Tablet and touch devices are challenging the way we think about games, see games, and interact with them, and for one, I am definitely afraid of this eventuating.
The iDevice model which has become very successful for Apple is an extremely closed marketplace, which means that a select few will gain priority over others, regardless of merit.
The closed marketplace I am referring to here, of course, is the App Store. A store that you must pay $100 each year to submit apps, a store that imposes draconian infringements
on other companies who dare to 'think outside the box' and the permanent lockout if you don't comply with their rules. Hardly a fair and positive place for the future of our lives,
and you can bet that these technologies will be at the pinnacle of our future - they already are.
Good examples of Apple's harsh, tough and biased rejections can be found everywhere across the internet, from Apple hate sites, to even sites like Cult of Mac, who's blogs are
dedicated to this stuff.
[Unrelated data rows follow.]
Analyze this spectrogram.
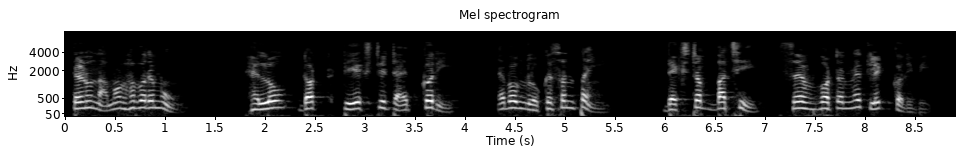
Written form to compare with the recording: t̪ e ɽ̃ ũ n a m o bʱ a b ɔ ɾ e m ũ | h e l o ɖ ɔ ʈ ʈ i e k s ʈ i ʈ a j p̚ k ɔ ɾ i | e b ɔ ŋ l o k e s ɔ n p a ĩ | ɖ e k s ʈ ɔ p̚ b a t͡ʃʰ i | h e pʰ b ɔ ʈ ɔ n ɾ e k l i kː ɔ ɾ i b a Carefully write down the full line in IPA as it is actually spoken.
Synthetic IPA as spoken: t̪ e ɽ̃ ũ n a m ɔ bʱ a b ɔ ɾ e m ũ | h e l o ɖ ɔ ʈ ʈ i e k s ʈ i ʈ a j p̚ k ɔ ɾ i | e b ɔ ŋ l o k e s ɔ n p a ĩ | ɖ e k s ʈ ɔ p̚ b a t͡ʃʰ i | s e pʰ b ɔ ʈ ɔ n ɾ e k l i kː ɔ ɾ i b i

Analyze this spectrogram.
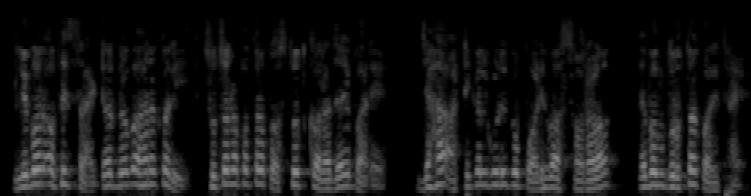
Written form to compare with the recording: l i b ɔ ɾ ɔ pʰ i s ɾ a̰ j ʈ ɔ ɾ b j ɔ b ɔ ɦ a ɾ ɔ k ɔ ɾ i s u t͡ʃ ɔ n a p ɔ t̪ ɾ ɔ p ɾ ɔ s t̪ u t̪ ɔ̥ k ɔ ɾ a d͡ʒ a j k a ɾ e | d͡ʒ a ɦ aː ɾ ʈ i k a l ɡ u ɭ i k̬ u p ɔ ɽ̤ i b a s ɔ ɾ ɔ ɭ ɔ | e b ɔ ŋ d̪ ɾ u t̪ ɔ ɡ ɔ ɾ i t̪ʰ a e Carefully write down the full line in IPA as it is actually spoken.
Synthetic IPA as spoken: l i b ɔ ɾ ɔ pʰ i s ɾ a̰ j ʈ ɔ ɾ b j ɔ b ɔ ɦ a ɾ ɔ k ɔ ɾ i s u t͡ʃ ɔ n a p ɔ t̪ ɾ ɔ p ɾ ɔ s t̪ u t̪ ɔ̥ k ɔ ɾ a d͡ʒ a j p a ɾ e | d͡ʒ a ɦ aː ɾ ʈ i k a l ɡ u ɽ i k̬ u p ɔ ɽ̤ i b a s ɔ ɾ ɔ ɭ ɔ | e b ɔ ŋ d̪ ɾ u t̪ ɔ k ɔ ɾ i t̪ʰ a e

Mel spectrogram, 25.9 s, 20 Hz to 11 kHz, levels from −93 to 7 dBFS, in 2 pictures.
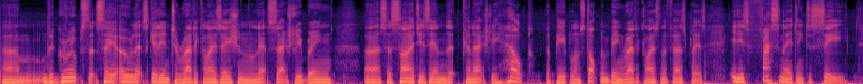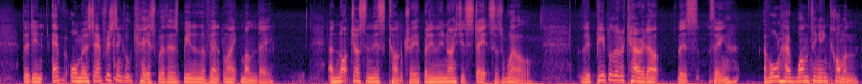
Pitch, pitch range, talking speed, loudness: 120 Hz, 110-135 Hz, 180 wpm, -24 LUFS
A few below:
- Google's radical Google Voice app, which redirects phone calls to your internet connection, posed a threat to Apple's cosy relationship with telcos and
AT&T. This raised the ire of the FCCC, who questioned the favouritised practises of Apple towards these companies.
- Charity apps that don't allow Apple to take a 30% cut from every donation that is made using them are automatically kicked out of the developer program
- All apps that don't comply with any new Apple App Store rules, regardless of whether they were created before the new rules, are banned and kicked out of the program.
This is definitely Apple at its greediest. Any publishing-based company or app must offer any product they provide or sell THROUGH the app, as well as their own online ecosystem
for the same price or less as they would going through their own ecosystem. This is a clear cut case of an unscrupulous business practise, and barely possible, since again Apple
takes their 30% cut from that product through the App Store in store purchase.
And once you've been kicked out and banned from the App Store dev program, that's it. There is no recourse, you will never write for an iOS product again regardless.
So next time you look at a new shiny tablet or iPad that uses a closed market ecosystem, take a step back and think: Is closed really superior?